Task material:

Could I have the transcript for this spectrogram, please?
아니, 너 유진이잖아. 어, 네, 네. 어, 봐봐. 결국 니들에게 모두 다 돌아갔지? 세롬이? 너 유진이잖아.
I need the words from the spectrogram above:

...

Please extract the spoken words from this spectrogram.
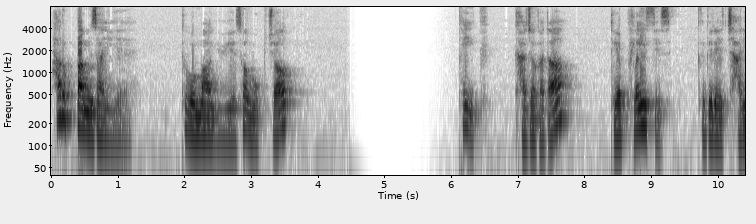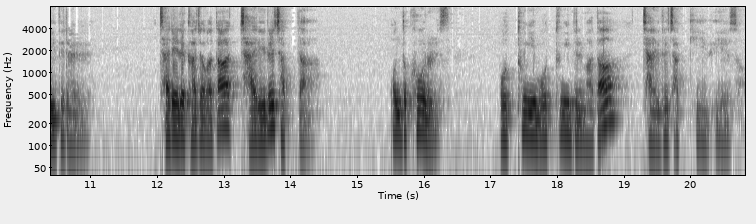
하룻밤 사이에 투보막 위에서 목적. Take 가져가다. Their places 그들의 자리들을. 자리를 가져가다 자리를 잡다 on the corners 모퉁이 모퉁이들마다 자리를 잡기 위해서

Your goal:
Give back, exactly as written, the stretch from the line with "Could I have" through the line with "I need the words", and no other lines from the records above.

Solution below:
Could I have the transcript for this spectrogram, please?
아니, 너 유진이잖아. 어, 네, 네. 어, 봐봐. 결국 니들에게 모두 다 돌아갔지? 세롬이? 너 유진이잖아.
I need the words from the spectrogram above:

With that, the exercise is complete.